What to produce |
The records follow. Copy them exactly, but omit the pictures.

[Extracted data entries]
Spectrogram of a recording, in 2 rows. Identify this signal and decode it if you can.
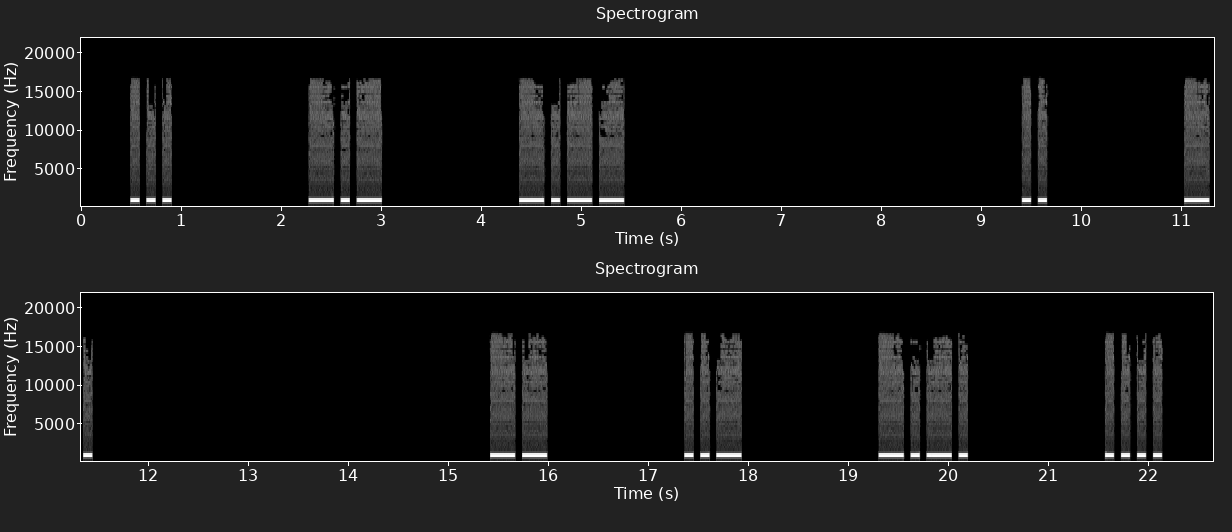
Morse code, heard as a keyed tone, about 15 wpm, spaced as for 5 wpm, 1000 Hz. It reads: SKY IN MUCH
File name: qotdfiles / 5wpm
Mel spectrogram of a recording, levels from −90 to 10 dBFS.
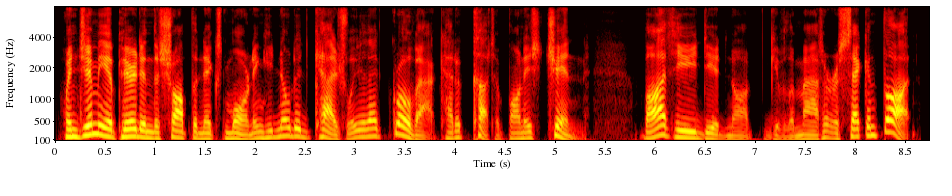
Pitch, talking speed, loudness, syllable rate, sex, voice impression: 130 Hz, 205 wpm, -20 LUFS, 5.5 syllables/s, male, very masculine, very adult-like, very middle-aged, very thick, tensed, powerful, bright, very hard, clear, fluent, raspy, cool, intellectual, very sincere, slightly calm, very mature, friendly, reassuring, unique, very elegant, slightly wild, sweet, lively, kind, slightly intense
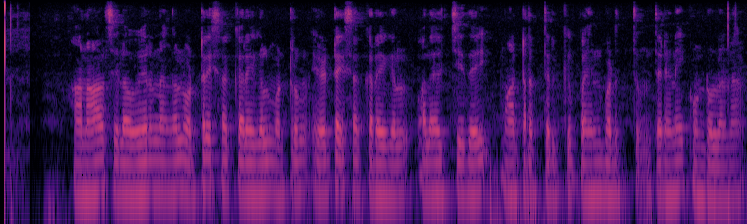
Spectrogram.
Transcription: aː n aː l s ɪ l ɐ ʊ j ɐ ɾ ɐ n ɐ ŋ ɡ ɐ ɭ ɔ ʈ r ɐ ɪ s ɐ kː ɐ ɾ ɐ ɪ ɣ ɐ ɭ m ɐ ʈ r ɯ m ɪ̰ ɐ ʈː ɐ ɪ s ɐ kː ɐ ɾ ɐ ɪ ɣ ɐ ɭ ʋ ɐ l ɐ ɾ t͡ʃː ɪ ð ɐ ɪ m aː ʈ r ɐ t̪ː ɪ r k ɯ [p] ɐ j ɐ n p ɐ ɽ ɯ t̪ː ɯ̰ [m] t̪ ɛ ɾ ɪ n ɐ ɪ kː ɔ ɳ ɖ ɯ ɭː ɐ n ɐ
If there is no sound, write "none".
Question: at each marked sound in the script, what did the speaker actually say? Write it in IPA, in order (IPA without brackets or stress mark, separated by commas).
p, m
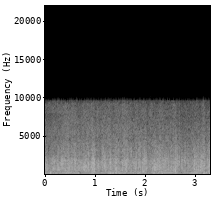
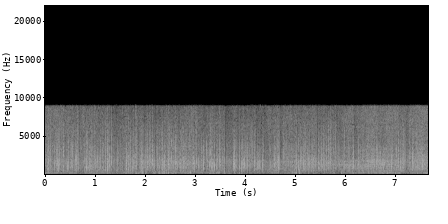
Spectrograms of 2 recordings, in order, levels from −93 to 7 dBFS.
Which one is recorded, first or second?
second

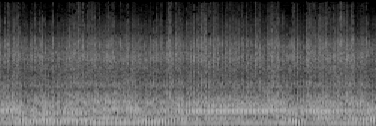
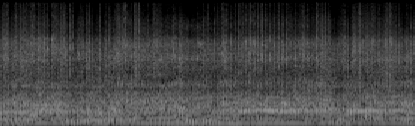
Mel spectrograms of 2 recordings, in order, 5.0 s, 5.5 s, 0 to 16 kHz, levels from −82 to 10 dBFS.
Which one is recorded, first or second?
first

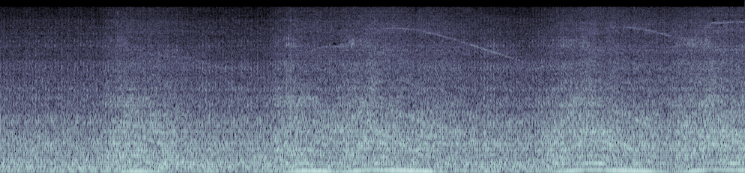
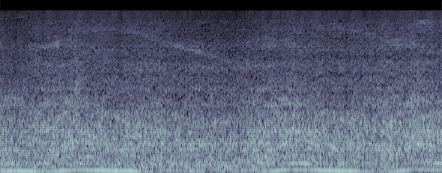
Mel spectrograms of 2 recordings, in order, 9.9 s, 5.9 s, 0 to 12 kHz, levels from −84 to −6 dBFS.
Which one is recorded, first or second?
first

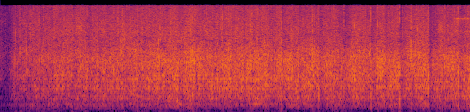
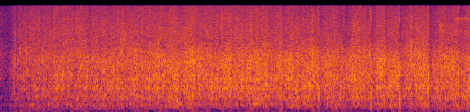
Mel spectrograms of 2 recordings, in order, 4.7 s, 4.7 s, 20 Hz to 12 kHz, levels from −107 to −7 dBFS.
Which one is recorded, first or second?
first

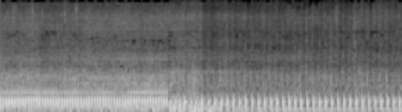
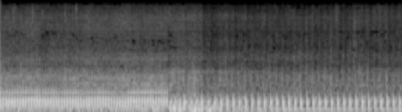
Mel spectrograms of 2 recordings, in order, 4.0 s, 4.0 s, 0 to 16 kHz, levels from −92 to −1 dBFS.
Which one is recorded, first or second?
second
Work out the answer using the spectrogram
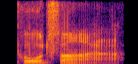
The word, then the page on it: portfire: British English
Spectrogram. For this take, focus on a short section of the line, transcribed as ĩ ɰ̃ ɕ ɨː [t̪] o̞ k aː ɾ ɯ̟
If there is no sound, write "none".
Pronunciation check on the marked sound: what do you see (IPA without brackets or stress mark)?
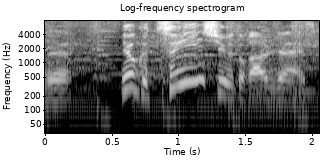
t̪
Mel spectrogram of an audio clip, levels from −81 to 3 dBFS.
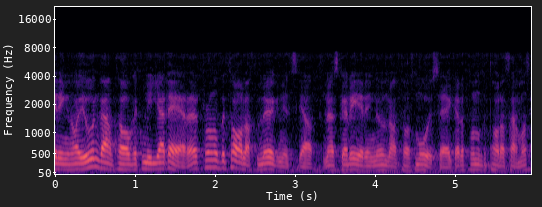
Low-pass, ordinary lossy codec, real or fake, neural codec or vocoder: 7.2 kHz; AAC, 32 kbps; fake; codec, 16 kHz, 2 kbps, FunCodec, trained on LibriTTS, 25 frames a second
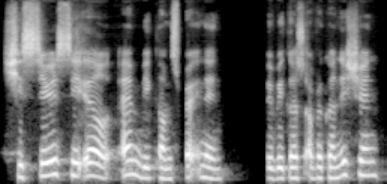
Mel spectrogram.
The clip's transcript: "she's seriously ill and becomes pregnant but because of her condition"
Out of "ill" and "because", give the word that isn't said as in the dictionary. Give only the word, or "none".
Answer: because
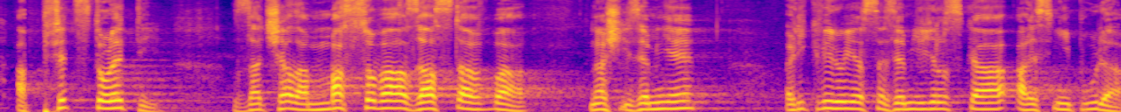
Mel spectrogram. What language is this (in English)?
Czech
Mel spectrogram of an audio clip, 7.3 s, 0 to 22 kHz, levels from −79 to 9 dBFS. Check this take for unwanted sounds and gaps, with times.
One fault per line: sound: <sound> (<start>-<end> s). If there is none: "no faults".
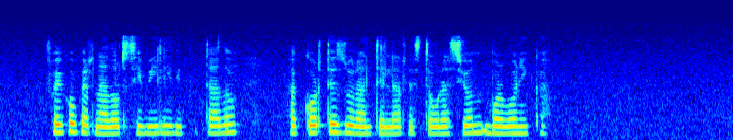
no faults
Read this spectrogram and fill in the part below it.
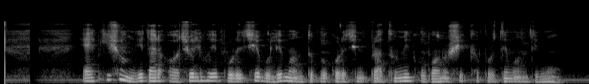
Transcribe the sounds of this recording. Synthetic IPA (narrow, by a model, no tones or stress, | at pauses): ɛkiʃɔŋɡet̪aɾʔɔt͡ɕolɦoepoɽet͡ɕʰebolemɔnt̪obːokoɾet͡ɕʰenpɾa̰t̪ʰomikoɡɔnoʃikʰːapɾot̪imo̰nt̪ɾimo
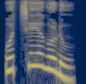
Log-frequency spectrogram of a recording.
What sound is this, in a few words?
"ಒಚ್ಚೆಯಗೊಡು", Kannada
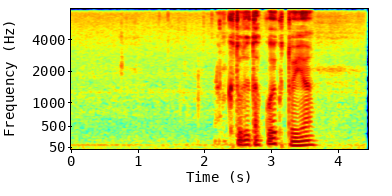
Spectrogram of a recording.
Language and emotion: Russian, neutral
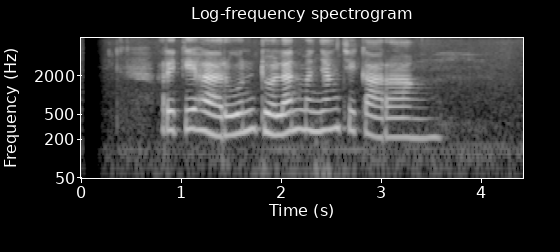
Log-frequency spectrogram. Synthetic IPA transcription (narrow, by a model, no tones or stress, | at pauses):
rikiɦaɾunɖ̥o̤lanməɲaŋt͡ʃikaɾaŋ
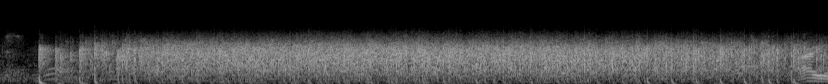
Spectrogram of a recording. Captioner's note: applause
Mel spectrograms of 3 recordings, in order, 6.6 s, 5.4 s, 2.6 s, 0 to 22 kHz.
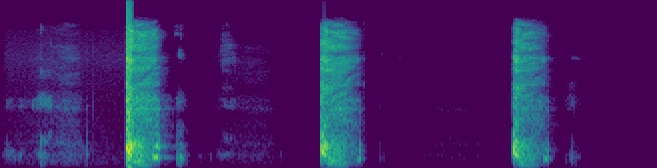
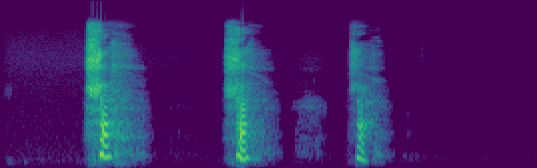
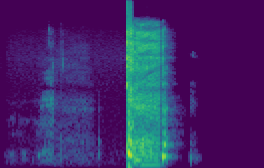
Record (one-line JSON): {"three_cough_length": "6.6 s", "three_cough_amplitude": 32768, "three_cough_signal_mean_std_ratio": 0.2, "exhalation_length": "5.4 s", "exhalation_amplitude": 32262, "exhalation_signal_mean_std_ratio": 0.26, "cough_length": "2.6 s", "cough_amplitude": 32768, "cough_signal_mean_std_ratio": 0.27, "survey_phase": "beta (2021-08-13 to 2022-03-07)", "age": "18-44", "gender": "Female", "wearing_mask": "No", "symptom_cough_any": true, "symptom_runny_or_blocked_nose": true, "symptom_sore_throat": true, "symptom_fatigue": true, "symptom_headache": true, "smoker_status": "Never smoked", "respiratory_condition_asthma": false, "respiratory_condition_other": false, "recruitment_source": "Test and Trace", "submission_delay": "2 days", "covid_test_result": "Positive", "covid_test_method": "ePCR"}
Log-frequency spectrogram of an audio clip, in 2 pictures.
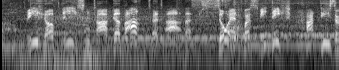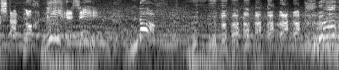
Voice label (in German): Animation Boesewicht Charge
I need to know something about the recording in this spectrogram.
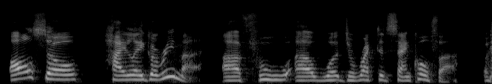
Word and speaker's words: Sankofa: Also, Haile Gerima, who directed Sankofa. or Sankofa, let me say it properly.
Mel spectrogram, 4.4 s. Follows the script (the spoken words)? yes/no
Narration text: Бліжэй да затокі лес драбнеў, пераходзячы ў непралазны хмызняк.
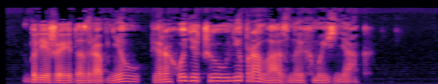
no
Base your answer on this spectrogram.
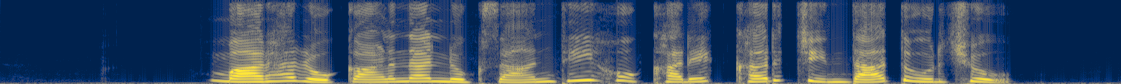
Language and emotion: Gujarati, sad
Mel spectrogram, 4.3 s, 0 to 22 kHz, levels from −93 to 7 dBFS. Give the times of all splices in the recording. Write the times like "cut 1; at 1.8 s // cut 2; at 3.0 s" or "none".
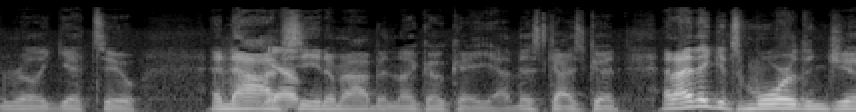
none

Your solution |
Spectrogram of a recording, in 2 rows. Identify this signal and decode it if you can.
Morse code, heard as a keyed tone, about 15 wpm, spaced as for 5 wpm, 1000 Hz. It reads: SKY IN MUCH
File name: qotdfiles / 5wpm
Mel spectrogram of a recording, levels from −90 to 10 dBFS.
Pitch, talking speed, loudness, syllable rate, sex, voice impression: 130 Hz, 205 wpm, -20 LUFS, 5.5 syllables/s, male, very masculine, very adult-like, very middle-aged, very thick, tensed, powerful, bright, very hard, clear, fluent, raspy, cool, intellectual, very sincere, slightly calm, very mature, friendly, reassuring, unique, very elegant, slightly wild, sweet, lively, kind, slightly intense
Spectrogram.
Transcription: aː n aː l s ɪ l ɐ ʊ j ɐ ɾ ɐ n ɐ ŋ ɡ ɐ ɭ ɔ ʈ r ɐ ɪ s ɐ kː ɐ ɾ ɐ ɪ ɣ ɐ ɭ m ɐ ʈ r ɯ m ɪ̰ ɐ ʈː ɐ ɪ s ɐ kː ɐ ɾ ɐ ɪ ɣ ɐ ɭ ʋ ɐ l ɐ ɾ t͡ʃː ɪ ð ɐ ɪ m aː ʈ r ɐ t̪ː ɪ r k ɯ [p] ɐ j ɐ n p ɐ ɽ ɯ t̪ː ɯ̰ [m] t̪ ɛ ɾ ɪ n ɐ ɪ kː ɔ ɳ ɖ ɯ ɭː ɐ n ɐ
If there is no sound, write "none".
Question: at each marked sound in the script, what did the speaker actually say? Write it in IPA, in order (IPA without brackets or stress mark, separated by commas).
p, m
Spectrograms of 2 recordings, in order, levels from −93 to 7 dBFS.
Which one is recorded, first or second?
second

Mel spectrograms of 2 recordings, in order, 5.0 s, 5.5 s, 0 to 16 kHz, levels from −82 to 10 dBFS.
Which one is recorded, first or second?
first

Mel spectrograms of 2 recordings, in order, 9.9 s, 5.9 s, 0 to 12 kHz, levels from −84 to −6 dBFS.
Which one is recorded, first or second?
first

Mel spectrograms of 2 recordings, in order, 4.7 s, 4.7 s, 20 Hz to 12 kHz, levels from −107 to −7 dBFS.
Which one is recorded, first or second?
first

Mel spectrograms of 2 recordings, in order, 4.0 s, 4.0 s, 0 to 16 kHz, levels from −92 to −1 dBFS.
Which one is recorded, first or second?
second
Work out the answer using the spectrogram
The word, then the page on it: portfire: British English
Spectrogram. For this take, focus on a short section of the line, transcribed as ĩ ɰ̃ ɕ ɨː [t̪] o̞ k aː ɾ ɯ̟
If there is no sound, write "none".
Pronunciation check on the marked sound: what do you see (IPA without brackets or stress mark)?
t̪
Mel spectrogram of an audio clip, levels from −81 to 3 dBFS.
Low-pass, ordinary lossy codec, real or fake, neural codec or vocoder: 7.2 kHz; AAC, 32 kbps; fake; codec, 16 kHz, 2 kbps, FunCodec, trained on LibriTTS, 25 frames a second
Mel spectrogram.
The clip's transcript: "she's seriously ill and becomes pregnant but because of her condition"
Out of "ill" and "because", give the word that isn't said as in the dictionary. Give only the word, or "none".
Answer: because
Mel spectrogram. What language is this (in English)?
Czech
Mel spectrogram of an audio clip, 7.3 s, 0 to 22 kHz, levels from −79 to 9 dBFS. Check this take for unwanted sounds and gaps, with times.
One fault per line: sound: <sound> (<start>-<end> s). If there is none: "no faults".
no faults
Read this spectrogram and fill in the part below it.
Transcribe the sounds of this recording. Synthetic IPA (narrow, by a model, no tones or stress, | at pauses): ɛkiʃɔŋɡet̪aɾʔɔt͡ɕolɦoepoɽet͡ɕʰebolemɔnt̪obːokoɾet͡ɕʰenpɾa̰t̪ʰomikoɡɔnoʃikʰːapɾot̪imo̰nt̪ɾimo
Log-frequency spectrogram of a recording.
What sound is this, in a few words?
"ಒಚ್ಚೆಯಗೊಡು", Kannada
Spectrogram of a recording.
Language and emotion: Russian, neutral
Log-frequency spectrogram. Synthetic IPA transcription (narrow, by a model, no tones or stress, | at pauses):
rikiɦaɾunɖ̥o̤lanməɲaŋt͡ʃikaɾaŋ
Spectrogram of a recording. Captioner's note: applause
Mel spectrograms of 3 recordings, in order, 6.6 s, 5.4 s, 2.6 s, 0 to 22 kHz.
Record (one-line JSON): {"three_cough_length": "6.6 s", "three_cough_amplitude": 32768, "three_cough_signal_mean_std_ratio": 0.2, "exhalation_length": "5.4 s", "exhalation_amplitude": 32262, "exhalation_signal_mean_std_ratio": 0.26, "cough_length": "2.6 s", "cough_amplitude": 32768, "cough_signal_mean_std_ratio": 0.27, "survey_phase": "beta (2021-08-13 to 2022-03-07)", "age": "18-44", "gender": "Female", "wearing_mask": "No", "symptom_cough_any": true, "symptom_runny_or_blocked_nose": true, "symptom_sore_throat": true, "symptom_fatigue": true, "symptom_headache": true, "smoker_status": "Never smoked", "respiratory_condition_asthma": false, "respiratory_condition_other": false, "recruitment_source": "Test and Trace", "submission_delay": "2 days", "covid_test_result": "Positive", "covid_test_method": "ePCR"}
Log-frequency spectrogram of an audio clip, in 2 pictures.
Voice label (in German): Animation Boesewicht Charge
I need to know something about the recording in this spectrogram.
Word and speaker's words: Sankofa: Also, Haile Gerima, who directed Sankofa. or Sankofa, let me say it properly.
Mel spectrogram, 4.4 s. Follows the script (the spoken words)? yes/no
Narration text: Бліжэй да затокі лес драбнеў, пераходзячы ў непралазны хмызняк.
no
Base your answer on this spectrogram.
Language and emotion: Gujarati, sad
Mel spectrogram, 4.3 s, 0 to 22 kHz, levels from −93 to 7 dBFS. Give the times of all splices in the recording. Write the times like "cut 1; at 1.8 s // cut 2; at 3.0 s" or "none".
none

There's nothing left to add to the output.